What happens to the pH of the solution as it approaches the equivalence point?

As the equivalence point is approached, the pH drops rapidly before leveling off at a value of about 0.70, the pH of 0.20 M HCl.

What is always true at the equivalence point of an acid base titration?

At the equivalence point, equal amounts of H+ and OH- ions will combine to form H2O, resulting in a pH of 7.0 (neutral). The pH at the equivalence point for this titration will always be 7.0, note that this is true only for titrations of strong acid with strong base.

What affects the pH at the equivalence point for a weak acid-strong base titration?

POINT OF EMPHASIS : The equivalence point for a weak acid-strong base titration has a pH > 7.00. For a strong acid-weak base or weak acid-strong base titration, the pH will change rapidly at the very beginning and then have a gradual slope until near the equivalence point.

What factors affect titration?

The Titration Process Is Influenced by the Following Factors:

  • Measuring method.
  • Instrument (instrument uncertainty/abrasion of the burette)
  • Electrodes (electrode uncertainty/alteration of electrodes)
  • Handling.
  • Balance (weighing error)
  • Temperature.
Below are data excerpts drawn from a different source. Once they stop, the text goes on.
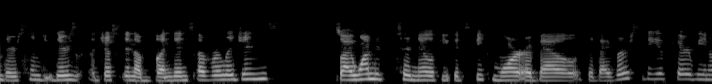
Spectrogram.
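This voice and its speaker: A woman's voice: mid-range voice, dry recording. A woman hosting a podcast, speaking in a friendly, conversational way. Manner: friendly, conversational, casual fillers. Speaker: podcast host. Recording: dry, slightly dull audio with faint music.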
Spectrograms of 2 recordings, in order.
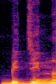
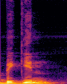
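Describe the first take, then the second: First: The middle consonant is a soft j sound. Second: The middle consonant is a hard g sound. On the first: The speaker calls it wrong. "ಬಿಜಿನ್ ಅಂತ ಹೇಳಲ್ಲ" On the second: The speaker calls it right.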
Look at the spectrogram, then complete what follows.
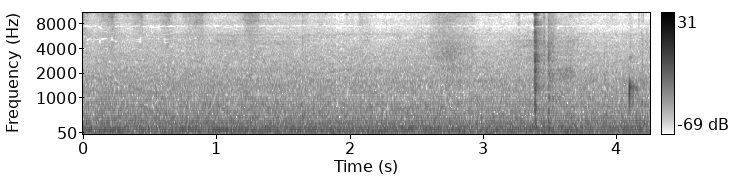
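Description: Garlic powder shaker being shaken over a bowl of marinating chicken, a faint rhythmic shaking a few times a second that stops after about a second and a half. A couple of light clicks follow near the end.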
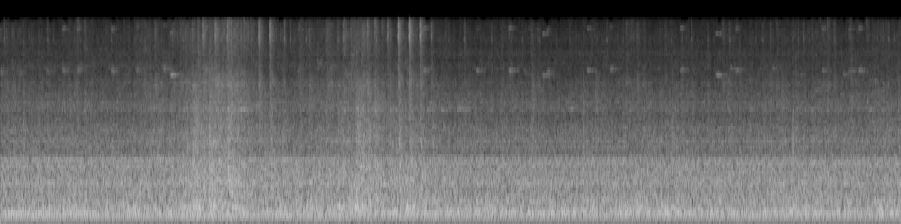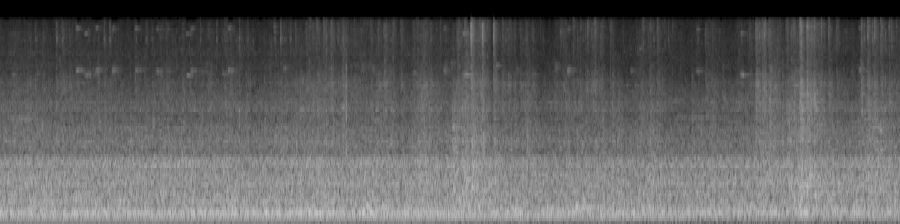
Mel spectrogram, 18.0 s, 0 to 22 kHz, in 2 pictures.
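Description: Cabin of a 2002 Blue Bird CS transit bus under way, its Cummins ISC six-cylinder diesel engine running with a steady drone. A few short hissing or rattling bursts come through, about 2 s, 4 s, 14 s and 17 s in.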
Does concentration affect equivalence point?

It is important to understand that the equivalent fraction ƒ of base that must be added to reach the equivalence point is independent of the strength of the acid and of its concentration in the solution.

How do you find the pH at the equivalence point of a weak base?
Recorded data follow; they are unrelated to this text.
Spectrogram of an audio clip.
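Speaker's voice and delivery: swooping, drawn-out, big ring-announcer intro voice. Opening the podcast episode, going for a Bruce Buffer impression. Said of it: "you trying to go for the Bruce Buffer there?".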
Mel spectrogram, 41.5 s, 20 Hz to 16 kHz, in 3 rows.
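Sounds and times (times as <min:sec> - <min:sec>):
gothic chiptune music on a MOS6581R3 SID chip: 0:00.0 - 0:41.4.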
If that number is greater than the number of moles of base B, the titration is past the equivalence point. To find the pH, first simply find the moles of excess H3O+. The excess can be calculated by subtracting initial moles of analyte B from moles of acidic titrant added, assuming a one-to-one stoichiometric ratio.
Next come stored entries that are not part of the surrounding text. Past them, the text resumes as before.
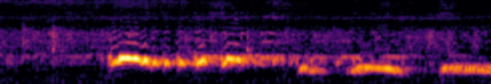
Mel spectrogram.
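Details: A loud, fast stuttering trill from a local zebra dove with a big voice, then two falling mellow coos and a sustained low note.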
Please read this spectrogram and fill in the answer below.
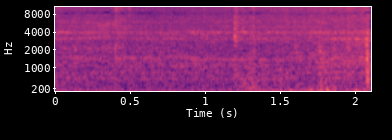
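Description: A low steady rumble with a faint hiss above it, growing a little louder near the end.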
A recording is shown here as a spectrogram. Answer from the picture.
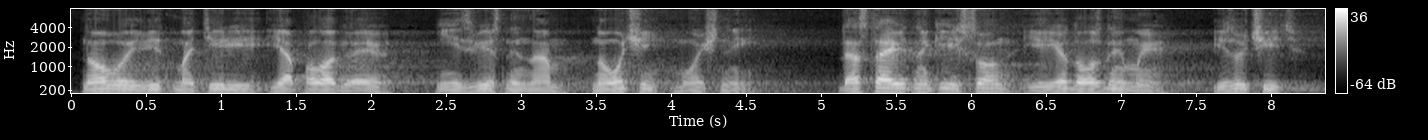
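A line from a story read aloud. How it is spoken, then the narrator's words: Plain. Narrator (Russian): ответил Моа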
How do you find the pH of a weak acid at the equivalence point?

6:0218:52Weak Acid / Strong Base Titration – All pH Calculations – YouTubeYouTube

Why does pH change at the equivalence point?

Near the equivalence point, a change of a factor of 10 occurs very quickly, which is why the graph is extremely steep at this point. As the hydronium ion concentration becomes very low, it will again take a lot of base to increase the hydroxide ion concentration by 10 fold to change the pH significantly.

How do you find the equivalence point of a weak acid and a strong base?

17:3318:52Weak Acid / Strong Base Titration – All pH Calculations – YouTubeYouTube

What is true at the equivalence point?

The equivalence point is the point in a titration where the amount of titrant added is enough to completely neutralize the analyte solution. The moles of titrant (standard solution) equal the moles of the solution with unknown concentration.

What is always true about the equivalence point?

the equivalence point always occurs at a higher pH than the endpoint.

What determines the equivalence point?

Thermometric Titrimetry – In thermometric titrimetry, the equivalence point is determined by measuring the rate of temperature change produced by a chemical reaction. In this case, the inflection point indicates the equivalence point of an exothermic or endothermic reaction.

Does concentration affect pH equivalence point?

It is due to the fact that at half equivalence point, the pH of the solution is equal to the pKa value of the weak acid. And this pH does not depend on the initial concentration of the acid.

How do you find the equivalence point of an acid base titration?

The molarity of the acid is given, so the number of moles titrated can be calculated: 0.050 L × 6 mol/L = 0.3 moles of strong acid added thus far. If 0.3 < initial moles of base, the equivalence point has not yet been reached. If 0.3 = initial moles of base, the titration is at the equivalence point.

How does pH change during titration?

If we consider the titration of an acid by a base, the pH will increase. However, if we titrate a base by an acid, the pH will decrease.

What is always true at the equivalence point of an acid-base titration?

At the equivalence point, equal amounts of H+ and OH- ions will combine to form H2O, resulting in a pH of 7.0 (neutral). The pH at the equivalence point for this titration will always be 7.0, note that this is true only for titrations of strong acid with strong base.